**Brief**
Your task is to repeat the listing exactly.

**Input records**
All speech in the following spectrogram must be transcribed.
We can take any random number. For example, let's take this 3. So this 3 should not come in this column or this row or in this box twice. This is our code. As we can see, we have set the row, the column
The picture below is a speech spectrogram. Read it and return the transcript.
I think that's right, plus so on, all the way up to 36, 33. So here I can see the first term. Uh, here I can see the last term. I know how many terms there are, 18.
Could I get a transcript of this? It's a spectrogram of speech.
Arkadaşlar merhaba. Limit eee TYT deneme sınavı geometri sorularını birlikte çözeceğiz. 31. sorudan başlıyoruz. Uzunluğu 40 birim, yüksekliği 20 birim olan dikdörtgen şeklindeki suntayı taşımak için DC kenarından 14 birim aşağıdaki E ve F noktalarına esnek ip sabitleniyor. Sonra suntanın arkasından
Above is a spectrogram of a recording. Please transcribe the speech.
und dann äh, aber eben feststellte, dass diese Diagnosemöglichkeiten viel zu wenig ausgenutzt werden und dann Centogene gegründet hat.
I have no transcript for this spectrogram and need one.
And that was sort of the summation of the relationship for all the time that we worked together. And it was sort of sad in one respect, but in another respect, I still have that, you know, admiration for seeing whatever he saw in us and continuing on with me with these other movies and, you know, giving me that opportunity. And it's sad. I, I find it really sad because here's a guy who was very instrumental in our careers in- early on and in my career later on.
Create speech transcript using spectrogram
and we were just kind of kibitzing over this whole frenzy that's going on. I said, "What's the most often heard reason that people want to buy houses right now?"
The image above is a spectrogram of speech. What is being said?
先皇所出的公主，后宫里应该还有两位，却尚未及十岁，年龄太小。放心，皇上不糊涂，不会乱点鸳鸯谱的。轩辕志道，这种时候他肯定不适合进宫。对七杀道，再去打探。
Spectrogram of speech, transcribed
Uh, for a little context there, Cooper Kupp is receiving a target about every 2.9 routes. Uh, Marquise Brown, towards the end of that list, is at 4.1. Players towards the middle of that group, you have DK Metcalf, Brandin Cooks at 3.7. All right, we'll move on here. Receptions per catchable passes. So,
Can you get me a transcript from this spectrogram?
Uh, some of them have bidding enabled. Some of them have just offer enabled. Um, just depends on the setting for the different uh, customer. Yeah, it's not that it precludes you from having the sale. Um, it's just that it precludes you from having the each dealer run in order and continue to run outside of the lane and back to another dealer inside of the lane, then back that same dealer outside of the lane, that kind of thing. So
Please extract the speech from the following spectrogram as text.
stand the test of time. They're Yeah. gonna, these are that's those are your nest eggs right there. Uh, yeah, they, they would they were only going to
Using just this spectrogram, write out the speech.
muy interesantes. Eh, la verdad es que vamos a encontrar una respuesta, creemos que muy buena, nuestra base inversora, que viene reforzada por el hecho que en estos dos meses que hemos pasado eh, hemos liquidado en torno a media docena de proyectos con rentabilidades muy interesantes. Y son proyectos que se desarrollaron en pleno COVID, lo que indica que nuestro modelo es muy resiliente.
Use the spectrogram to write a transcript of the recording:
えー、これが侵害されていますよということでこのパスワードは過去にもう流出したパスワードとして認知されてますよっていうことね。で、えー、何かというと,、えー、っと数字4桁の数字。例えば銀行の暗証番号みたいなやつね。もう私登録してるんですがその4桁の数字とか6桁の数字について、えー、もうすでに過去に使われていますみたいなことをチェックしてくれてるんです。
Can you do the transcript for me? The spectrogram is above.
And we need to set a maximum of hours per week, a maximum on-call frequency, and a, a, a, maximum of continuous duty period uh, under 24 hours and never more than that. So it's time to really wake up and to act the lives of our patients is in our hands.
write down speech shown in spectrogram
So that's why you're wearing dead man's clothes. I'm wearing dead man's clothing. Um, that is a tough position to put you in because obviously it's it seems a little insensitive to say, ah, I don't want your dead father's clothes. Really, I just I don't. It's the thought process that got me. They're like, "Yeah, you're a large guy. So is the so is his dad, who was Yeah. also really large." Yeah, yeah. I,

**Your solution**
All speech in the following spectrogram must be transcribed.
We can take any random number. For example, let's take this 3. So this 3 should not come in this column or this row or in this box twice. This is our code. As we can see, we have set the row, the column
The picture below is a speech spectrogram. Read it and return the transcript.
I think that's right, plus so on, all the way up to 36, 33. So here I can see the first term. Uh, here I can see the last term. I know how many terms there are, 18.
Could I get a transcript of this? It's a spectrogram of speech.
Arkadaşlar merhaba. Limit eee TYT deneme sınavı geometri sorularını birlikte çözeceğiz. 31. sorudan başlıyoruz. Uzunluğu 40 birim, yüksekliği 20 birim olan dikdörtgen şeklindeki suntayı taşımak için DC kenarından 14 birim aşağıdaki E ve F noktalarına esnek ip sabitleniyor. Sonra suntanın arkasından
Above is a spectrogram of a recording. Please transcribe the speech.
und dann äh, aber eben feststellte, dass diese Diagnosemöglichkeiten viel zu wenig ausgenutzt werden und dann Centogene gegründet hat.
I have no transcript for this spectrogram and need one.
And that was sort of the summation of the relationship for all the time that we worked together. And it was sort of sad in one respect, but in another respect, I still have that, you know, admiration for seeing whatever he saw in us and continuing on with me with these other movies and, you know, giving me that opportunity. And it's sad. I, I find it really sad because here's a guy who was very instrumental in our careers in- early on and in my career later on.
Create speech transcript using spectrogram
and we were just kind of kibitzing over this whole frenzy that's going on. I said, "What's the most often heard reason that people want to buy houses right now?"
The image above is a spectrogram of speech. What is being said?
先皇所出的公主，后宫里应该还有两位，却尚未及十岁，年龄太小。放心，皇上不糊涂，不会乱点鸳鸯谱的。轩辕志道，这种时候他肯定不适合进宫。对七杀道，再去打探。
Spectrogram of speech, transcribed
Uh, for a little context there, Cooper Kupp is receiving a target about every 2.9 routes. Uh, Marquise Brown, towards the end of that list, is at 4.1. Players towards the middle of that group, you have DK Metcalf, Brandin Cooks at 3.7. All right, we'll move on here. Receptions per catchable passes. So,
Can you get me a transcript from this spectrogram?
Uh, some of them have bidding enabled. Some of them have just offer enabled. Um, just depends on the setting for the different uh, customer. Yeah, it's not that it precludes you from having the sale. Um, it's just that it precludes you from having the each dealer run in order and continue to run outside of the lane and back to another dealer inside of the lane, then back that same dealer outside of the lane, that kind of thing. So
Please extract the speech from the following spectrogram as text.
stand the test of time. They're Yeah. gonna, these are that's those are your nest eggs right there. Uh, yeah, they, they would they were only going to
Using just this spectrogram, write out the speech.
muy interesantes. Eh, la verdad es que vamos a encontrar una respuesta, creemos que muy buena, nuestra base inversora, que viene reforzada por el hecho que en estos dos meses que hemos pasado eh, hemos liquidado en torno a media docena de proyectos con rentabilidades muy interesantes. Y son proyectos que se desarrollaron en pleno COVID, lo que indica que nuestro modelo es muy resiliente.
Use the spectrogram to write a transcript of the recording:
えー、これが侵害されていますよということでこのパスワードは過去にもう流出したパスワードとして認知されてますよっていうことね。で、えー、何かというと,、えー、っと数字4桁の数字。例えば銀行の暗証番号みたいなやつね。もう私登録してるんですがその4桁の数字とか6桁の数字について、えー、もうすでに過去に使われていますみたいなことをチェックしてくれてるんです。
Can you do the transcript for me? The spectrogram is above.
And we need to set a maximum of hours per week, a maximum on-call frequency, and a, a, a, maximum of continuous duty period uh, under 24 hours and never more than that. So it's time to really wake up and to act the lives of our patients is in our hands.
write down speech shown in spectrogram
So that's why you're wearing dead man's clothes. I'm wearing dead man's clothing. Um, that is a tough position to put you in because obviously it's it seems a little insensitive to say, ah, I don't want your dead father's clothes. Really, I just I don't. It's the thought process that got me. They're like, "Yeah, you're a large guy. So is the so is his dad, who was Yeah. also really large." Yeah, yeah. I,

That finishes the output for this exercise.